Good morning! Today's Smart Brevity count: 1,279 words, ~5 minutes.
And happy birthday (a day late) to The Rolling Stones' Keith Richards. One of his Stones gems opens today's edition...
A new study helps to show that experts are all over the map when it comes to gaming out the rise of electric vehicles in the global marketplace.
Why it matters: The speed at which EVs become truly mainstream is one variable affecting the future of oil demand and carbon emissions. Passenger cars account for roughly a fourth of world oil demand.
What they did: Columbia's Center on Global Energy Policy surveyed a suite of long-term forecasts from energy companies, government bodies, think tanks and others.
The study compiled various analysts’ projections on several metrics, including the EVs share of global vehicle sales (as the chart above shows), the share of vehicle miles traveled, and EVs market share of the total fleet.
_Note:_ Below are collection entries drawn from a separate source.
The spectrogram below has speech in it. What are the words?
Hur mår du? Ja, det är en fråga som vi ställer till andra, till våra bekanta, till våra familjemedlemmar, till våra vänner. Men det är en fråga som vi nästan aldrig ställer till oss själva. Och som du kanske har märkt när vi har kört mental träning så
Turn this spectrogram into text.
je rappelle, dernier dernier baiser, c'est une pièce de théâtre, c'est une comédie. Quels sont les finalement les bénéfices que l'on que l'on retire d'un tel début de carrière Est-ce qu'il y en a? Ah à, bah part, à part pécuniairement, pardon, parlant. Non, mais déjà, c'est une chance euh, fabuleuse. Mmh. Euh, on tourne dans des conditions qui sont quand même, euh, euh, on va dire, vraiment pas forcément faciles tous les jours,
What they found: The latest round of analyses are slightly less optimistic than last year's projections for several reasons, including weakening U.S. policy and slightly slower projections of battery cost declines.
The study also shows lots of divergences.
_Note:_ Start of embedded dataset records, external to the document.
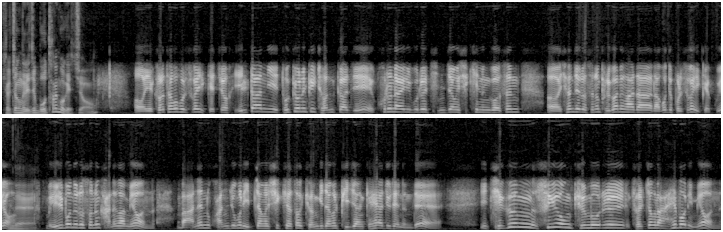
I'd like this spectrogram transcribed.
결정 내리지 못하는 거겠죠. 어, 예, 그렇다고 볼 수가 있겠죠. 일단 이 도쿄올림픽 전까지 코로나19를 진정시키는 것은 어, 현재로서는 불가능하다라고도 볼 수가 있겠고요. 네. 뭐 일본으로서는 가능하면 많은 관중을 입장을 시켜서 경기장을 비지 않게 해야지 되는데 이 지금 수용 규모를 결정을 해버리면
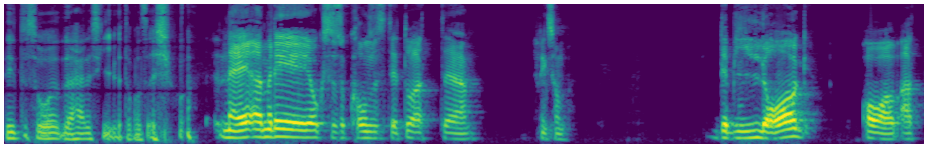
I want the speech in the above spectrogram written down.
det är inte så det här är skrivet om man säger så. Nej, men det är också så konstigt då att eh, liksom, det blir lag av att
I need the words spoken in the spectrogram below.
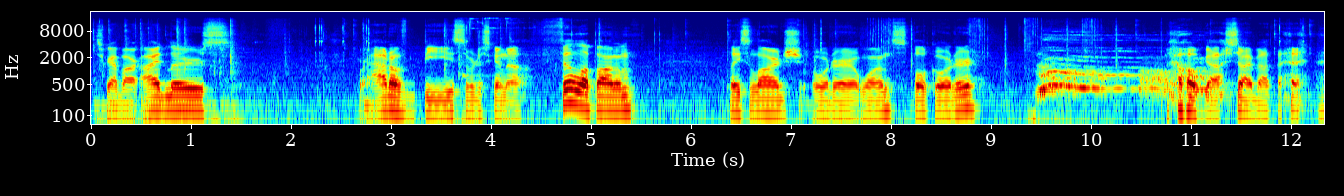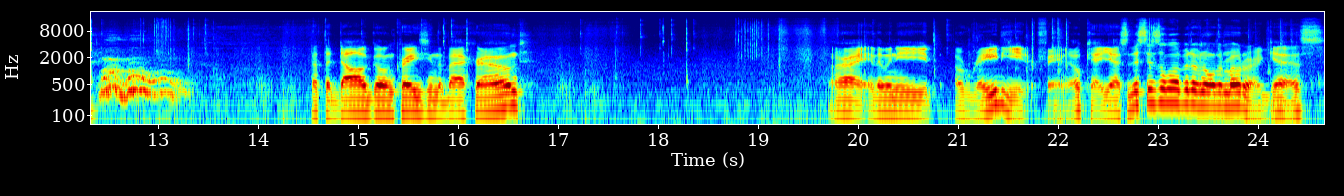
Let's grab our idlers. We're out of B's, so we're just gonna fill up on them. Place a large order at once, bulk order. Oh gosh, sorry about that. Got the dog going crazy in the background. Alright, and then we need a radiator fan. Okay, yeah, so this is a little bit of an older motor, I guess.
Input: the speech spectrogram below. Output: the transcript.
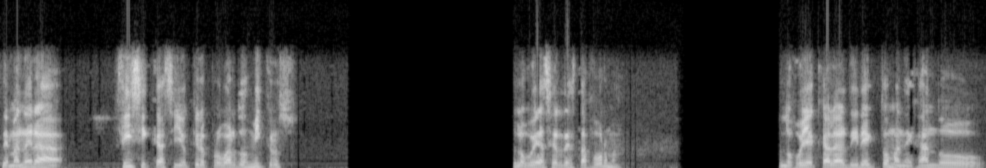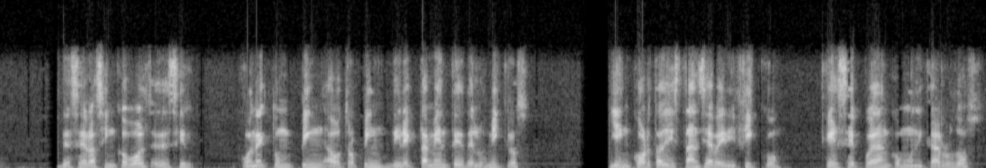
de manera física, si yo quiero probar dos micros, lo voy a hacer de esta forma. Los voy a calar directo manejando de 0 a 5 volts, es decir, conecto un pin a otro pin directamente de los micros y en corta distancia verifico que se puedan comunicar los dos.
Note: Those super-high penetration rates in the chart above are based on various low carbon scenarios.
They typically assume implementation of strong policies that would enable steep emissions cuts, as opposed to analysts' best guesses of what's most likely to unfold.
Photos: Picture Alliance and Maja Hitij/Getty Images
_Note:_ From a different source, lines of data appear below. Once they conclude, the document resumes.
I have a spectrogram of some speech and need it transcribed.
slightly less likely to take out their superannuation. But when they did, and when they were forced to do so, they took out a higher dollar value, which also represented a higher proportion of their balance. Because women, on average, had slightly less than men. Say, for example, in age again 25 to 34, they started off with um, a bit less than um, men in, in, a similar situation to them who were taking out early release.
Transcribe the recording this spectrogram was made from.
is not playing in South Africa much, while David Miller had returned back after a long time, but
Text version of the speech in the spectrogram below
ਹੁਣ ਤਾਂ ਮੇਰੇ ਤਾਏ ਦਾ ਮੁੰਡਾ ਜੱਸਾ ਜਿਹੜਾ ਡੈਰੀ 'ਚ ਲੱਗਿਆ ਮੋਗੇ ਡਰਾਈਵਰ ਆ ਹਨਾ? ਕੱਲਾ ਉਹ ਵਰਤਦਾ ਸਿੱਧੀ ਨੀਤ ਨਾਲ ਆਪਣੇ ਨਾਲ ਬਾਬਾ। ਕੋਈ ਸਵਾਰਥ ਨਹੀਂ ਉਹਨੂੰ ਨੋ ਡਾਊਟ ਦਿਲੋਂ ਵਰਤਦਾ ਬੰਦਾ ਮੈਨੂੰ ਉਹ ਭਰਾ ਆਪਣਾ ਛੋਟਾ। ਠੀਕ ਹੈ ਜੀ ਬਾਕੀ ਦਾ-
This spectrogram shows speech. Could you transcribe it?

More companies from across the corporate spectrum are joining a long-shot advocacy effort to pass a carbon tax in a bitterly divided Congress, Axios' Amy Harder reports.
Driving the news: General Motors, Ford, IBM, and two power companies — Calpine Corporation and Vistra Energy — are putting money toward a lobbying campaign that would put a price on CO2 emissions and refund revenue back to consumers.
Where it stands: These companies join several others funding Americans for Carbon Dividends (AFCD), the lobbying arm of the Climate Leadership Council (CLC), a coalition that includes companies, environmental groups and former Republican officials.
By the numbers:
But, but, but: These figures are often quite small compared to the companies’ overall lobbying efforts. General Motors has spent more than $6 million in the first three quarters of this year; Ford, more than $3 million.
Illustration: Rebecca Zisser/Axios
A couple of things caught my eye since our last edition...
Congress: Sierra Club executive director Michael Brune is really upset with congressional Democrats about year-end deals they cut with Republicans and the White House.
They include a tax package that omits expanded incentives for electric vehicles and solar projects and the trade deal he calls a loser for the climate.
White House race: Elizabeth Warren, in a BuzzFeed column yesterday, laid out what she'd seek to accomplish in her first 100 days on climate change.
BP and corporate giants including Unilever announced a new consortium Thursday that aims to transform "difficult to recycle" plastic wastes into materials that can be repeatedly used to make high-quality packaging.
Why it matters: The world has a gigantic plastics waste problem, and these are some big players — others involved include food and beverage giant Danone and the big packaging company Alpla.
The big picture: The group aims to speed deployment of BP's "Infinia" technology for recycling polyethylene terephthalate plastic packaging waste.
Rita Griffin, the chief operating officer of BP's petrochemical unit, said, "we know we cannot create circularity on our own." The company is working with others to "prove a practical business model that can hopefully contribute to making all types of polyester waste infinitely recyclable."
Where it stands: Via Bloomberg, "The move follows in the footsteps of a competitor Total SA, which announced last week that it would work alongside companies including Nestle SA and Mars Inc. to develop a nascent chemical-recycling industry in France."
A new analysis could take a step toward resolving a fiery debate: how to think about — and describe — likely levels of future emissions and warming in light of current trends and planned policies.
Driving the news: Two scientists, in a lengthy post via the Breakthrough Institute, conclude Earth is on track to warm by roughly 3°C above pre-industrial levels by 2100.
Why it matters: 3°C means a world far hotter than today.
But it's also far less than would likely be enabled by models using high and even unchecked emissions growth — scenarios that they argue, based on extending the International Energy Agency's 2040 analyses through 2100, are no longer in the cards.
Hausfather and Ritchie see the most likely outcome from current policies is 2.9°C-3.4°C, but that falls to 2.7°C-3°C if nations meet their existing pledges under the Paris deal.
The big picture: 3°C would mean a lot of damaging outcomes, and even warming to date is causing major harms. A big UN-led report last year explored the consequences of breaching 1.5°C (which is quite likely).
But, but, but: They argue that some commonly cited future "pathways" used in climate literature that bring much higher warming levels are looking quite unlikely for several reasons, including efforts over the past decade to move away from coal.
One level deeper: "Even a current policies scenario where emissions continued to steadily grow rather than leveling off after 2040 would still end up well-below the commonly used RCP8.5 (SSP5-8.5) scenario, which represents the highest end of the range of no-policy baseline scenarios examined in the literature."
The intrigue: Needless to say there's plenty of variables because gaming out the future of technology, policy and economic trends is really dicey. There's also uncertainty about the sensitivity of the climate to rising emissions concentrations.